### Material shown
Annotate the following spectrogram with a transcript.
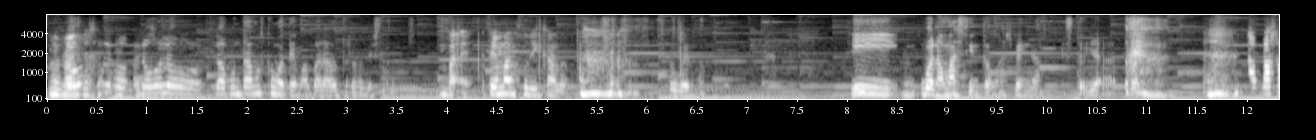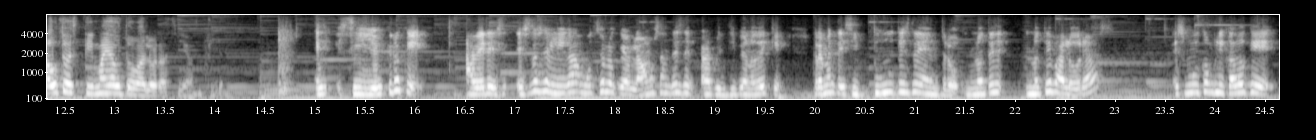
Me parece luego, luego lo, lo, apuntamos como tema para otro de estos. Vale, tema adjudicado. Estupendo. Y bueno, más síntomas, venga, esto ya... Baja autoestima y autovaloración, tío. Eh, sí, yo creo que, a ver, esto se liga mucho a lo que hablábamos antes al principio, ¿no? De que realmente si tú desde dentro no te, no te valoras, es muy complicado que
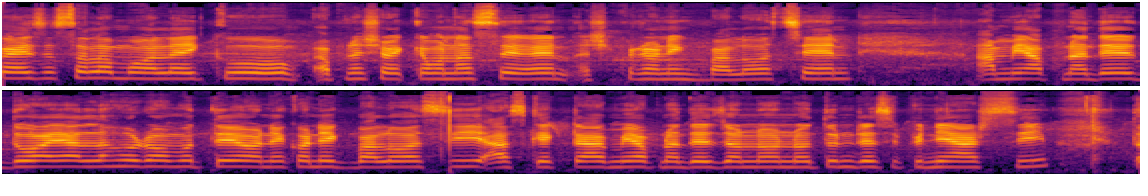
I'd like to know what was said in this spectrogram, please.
গাইজ আসসালামু আলাইকুম। আপনার সবাই কেমন আছেন? আশা করি অনেক ভালো আছেন। আমি আপনাদের দোয়াই আল্লাহর রহমতে অনেক অনেক ভালো আছি। আজকে একটা আমি আপনাদের জন্য নতুন রেসিপি নিয়ে আসছি। তো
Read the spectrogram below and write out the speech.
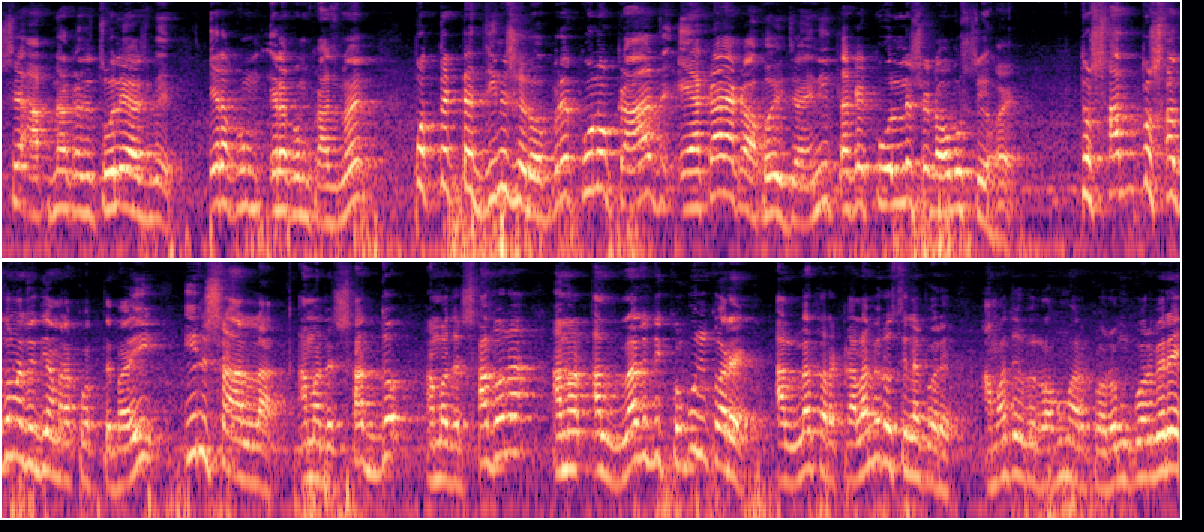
সে আপনার কাছে চলে আসবে। এরকম এরকম কাজ নয়। প্রত্যেকটা জিনিসের ওপরে কোনো কাজ একা একা হয়ে যায়নি, তাকে করলে সেটা অবশ্যই হয়। তো সাধ্য সাধনা যদি আমরা করতে পারি, ইনশাআল্লাহ আমাদের সাধ্য, আমাদের সাধনা, আমার আল্লাহ যদি কবুল করে, আল্লাহ তার কালামের ওসিলা করে, আমাদের উপর রহম আর করম করবে রে।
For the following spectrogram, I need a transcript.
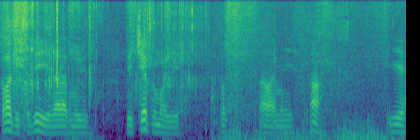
Клади сюди і зараз ми від- відчепимо її. Давай мені. А. Є.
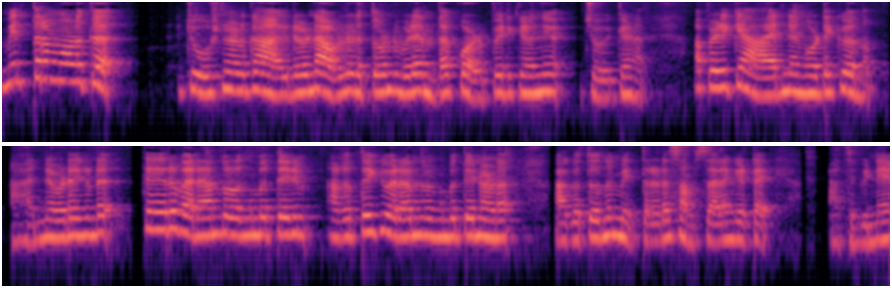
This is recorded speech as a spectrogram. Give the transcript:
മിത്രമോൾക്ക് ട്യൂഷൻ എടുക്കാൻ ആഗ്രഹമുണ്ട്. അവൾ എടുത്തോണ്ട് ഇവിടെ എന്താ കുഴപ്പമായിരിക്കണമെന്ന് ചോദിക്കണം. അപ്പോഴേക്കും ആര്യൻ അങ്ങോട്ടേക്ക് വന്നു. ആര്യൻ അവിടെ ഇങ്ങോട്ട് കയറി വരാൻ തുടങ്ങുമ്പോഴത്തേനും അകത്തേക്ക് വരാൻ തുടങ്ങുമ്പോഴത്തേനാണ് അകത്തുനിന്ന് മിത്രയുടെ സംസാരം കേട്ടെ. അത് പിന്നെ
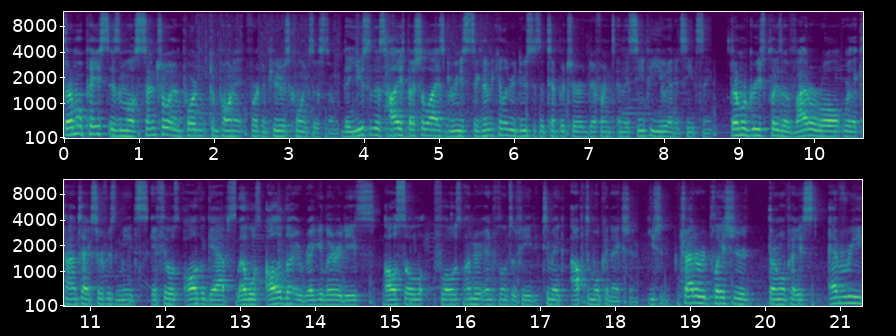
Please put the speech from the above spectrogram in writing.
Thermal paste is the most central and important component for a computer's cooling system. The use of this highly specialized grease significantly reduces the temperature difference in the CPU and its heatsink. Thermal grease plays a vital role where the contact surface meets. It fills all the gaps, levels all of the irregularities, also flows under influence of heat to make optimal connection. You should try to replace your thermal paste every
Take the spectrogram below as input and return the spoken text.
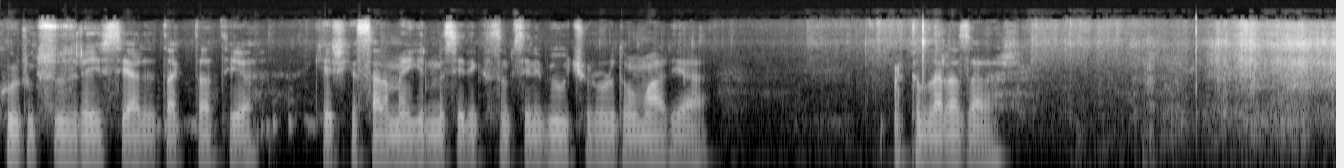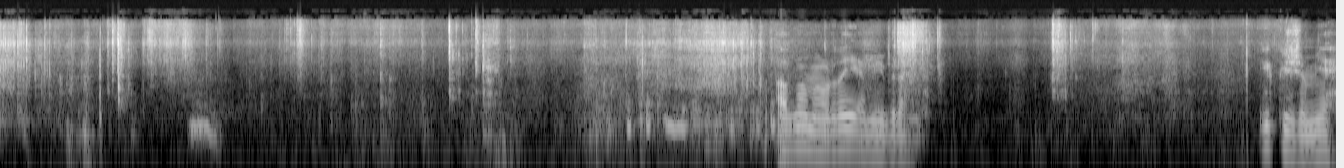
Kuyruksuz reis yerde takla atıyor. Keşke sarmaya girmeseydin kızım seni bir uçururdum var ya. Akıllara zarar. Al lan orada yemeği biraz. Yıkıcım ye.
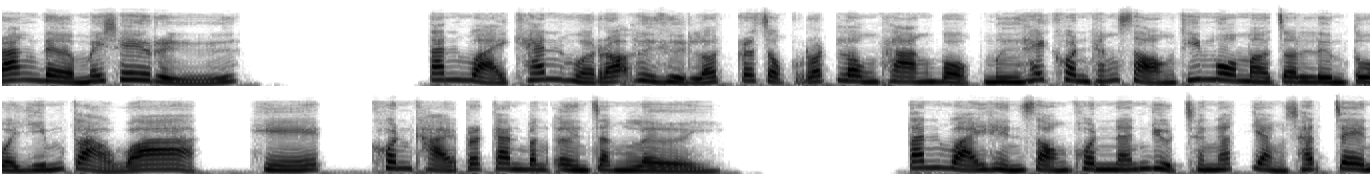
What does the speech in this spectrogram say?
ร่างเดิมไม่ใช่หรือตันหวายแค่นหัวเราะหือๆลดกระจกรถลงพลางโบกมือให้คนทั้งสองที่มัวเมาจนลืมตัวยิ้มกล่าวว่า เฮ้ คนขายประกันบังเอิญจังเลย ตันไหวเห็นสองคนนั้นหยุดชะงักอย่างชัดเจน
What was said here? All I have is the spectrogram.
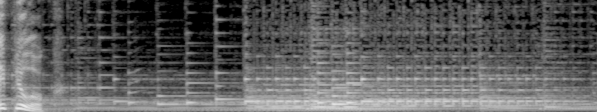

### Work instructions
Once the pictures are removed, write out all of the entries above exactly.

### Response area
Annotate the following spectrogram with a transcript.
Me parece luego, luego lo, lo, apuntamos como tema para otro de estos. Vale, tema adjudicado. Estupendo. Y bueno, más síntomas, venga, esto ya... Baja autoestima y autovaloración, tío. Eh, sí, yo creo que, a ver, esto se liga mucho a lo que hablábamos antes al principio, ¿no? De que realmente si tú desde dentro no te, no te valoras, es muy complicado que
I'd like to know what was said in this spectrogram, please.
গাইজ আসসালামু আলাইকুম। আপনার সবাই কেমন আছেন? আশা করি অনেক ভালো আছেন। আমি আপনাদের দোয়াই আল্লাহর রহমতে অনেক অনেক ভালো আছি। আজকে একটা আমি আপনাদের জন্য নতুন রেসিপি নিয়ে আসছি। তো
Read the spectrogram below and write out the speech.
সে আপনার কাছে চলে আসবে। এরকম এরকম কাজ নয়। প্রত্যেকটা জিনিসের ওপরে কোনো কাজ একা একা হয়ে যায়নি, তাকে করলে সেটা অবশ্যই হয়। তো সাধ্য সাধনা যদি আমরা করতে পারি, ইনশাআল্লাহ আমাদের সাধ্য, আমাদের সাধনা, আমার আল্লাহ যদি কবুল করে, আল্লাহ তার কালামের ওসিলা করে, আমাদের উপর রহম আর করম করবে রে।
For the following spectrogram, I need a transcript.
Клади сюди і зараз ми від- відчепимо її. Давай мені. А. Є.
This is recorded speech as a spectrogram. Give the transcript:
മിത്രമോൾക്ക് ട്യൂഷൻ എടുക്കാൻ ആഗ്രഹമുണ്ട്. അവൾ എടുത്തോണ്ട് ഇവിടെ എന്താ കുഴപ്പമായിരിക്കണമെന്ന് ചോദിക്കണം. അപ്പോഴേക്കും ആര്യൻ അങ്ങോട്ടേക്ക് വന്നു. ആര്യൻ അവിടെ ഇങ്ങോട്ട് കയറി വരാൻ തുടങ്ങുമ്പോഴത്തേനും അകത്തേക്ക് വരാൻ തുടങ്ങുമ്പോഴത്തേനാണ് അകത്തുനിന്ന് മിത്രയുടെ സംസാരം കേട്ടെ. അത് പിന്നെ
Please put the speech from the above spectrogram in writing.
Thermal paste is the most central and important component for a computer's cooling system. The use of this highly specialized grease significantly reduces the temperature difference in the CPU and its heatsink. Thermal grease plays a vital role where the contact surface meets. It fills all the gaps, levels all of the irregularities, also flows under influence of heat to make optimal connection. You should try to replace your thermal paste every
Take the spectrogram below as input and return the spoken text.
Kuyruksuz reis yerde takla atıyor. Keşke sarmaya girmeseydin kızım seni bir uçururdum var ya. Akıllara zarar. Al lan orada yemeği biraz. Yıkıcım ye.
What does the speech in this spectrogram say?
ร่างเดิมไม่ใช่หรือตันหวายแค่นหัวเราะหือๆลดกระจกรถลงพลางโบกมือให้คนทั้งสองที่มัวเมาจนลืมตัวยิ้มกล่าวว่า เฮ้ คนขายประกันบังเอิญจังเลย ตันไหวเห็นสองคนนั้นหยุดชะงักอย่างชัดเจน
What was said here? All I have is the spectrogram.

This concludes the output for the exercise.